Do you look after your phone better than you look after yourself? We don’t start the day without our phone being charged, yet we often start the day without ourself being charged.
Don’t let your battery run flat – Look after your ELF
It has taken me a long time to practice what I preach and care for my own elf. As a mum, wife and a nurse, I am ‘programmed’ to look after others, with the innate believe that not to do so would be elfish.Like many people, my life has been busy and everything came to a head and I had no choice when I became ill. Now, I make sure I have some ‘me’ time,which I will admit is a lot easier now the ‘kids’ are older. Having that little bit of time for my elf means that I am so much more present for others.
Do something for your elf today – it doesn’t have to be elaborate (unless of course you want it to be) it could be something as simple as having a coffee with a friend, going for a walk or having a soak in a hot bubble bath.
When I first came to Australia six years ago, people struggled (and still do at times!) to understand my mixture of Nottinghamshire “ey up me duck” and Yorkshire “nah than,all reyt?” twang.

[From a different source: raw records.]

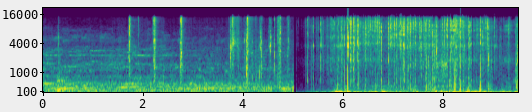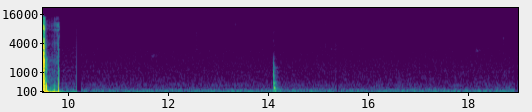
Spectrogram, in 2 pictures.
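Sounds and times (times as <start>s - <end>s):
slime popping and crackling: 3.8s - 10.1s.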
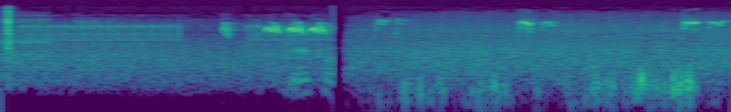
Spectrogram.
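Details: White-browed Tit-warbler, a resident bird, recorded in Ladakh, India, gives thin, very high, short notes in a quick cluster of three and then single notes, with a faint low voice and handling sounds beneath.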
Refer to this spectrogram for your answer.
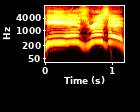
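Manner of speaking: loud, very high, building proclaiming voice. Congregation repeating a call and response, getting louder each time. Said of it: "it will get louder with each time".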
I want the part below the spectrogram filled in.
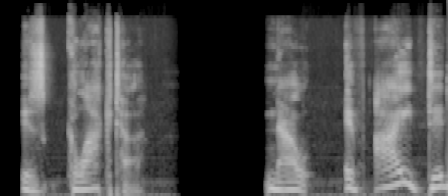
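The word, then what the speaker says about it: Glokta: is a glota right because it's g-l-o-k-t-a so in my head that's gloter but I hear it pronounced I know it's galacta so it's just one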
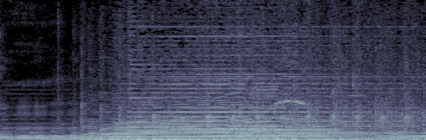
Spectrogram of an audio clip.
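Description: Live sertanejo band playing an instrumental passage with no singing. The full band with bass and drums comes in louder about a second in, under a wavering melodic line.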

What I heard coming from my mouth as ‘mental health’ was lost in translation as ‘mental elf’ and so a seed was sown.
As we know there are a number of Elf ‘families’, such as Dobby, Legolas and Ben Elf, but my favourite of all are the Christmas Elves, so I sent a letter to Santa asking if he could spare some of his tireless workers to help develop a mental elf service and so Helping Elf began….an elf is not just for christmas.
Our elves will be keeping you updated on all things mental elf over the coming weeks, so stay tuned to see what they have been getting up to, but most of all remember……….
Look after your elf!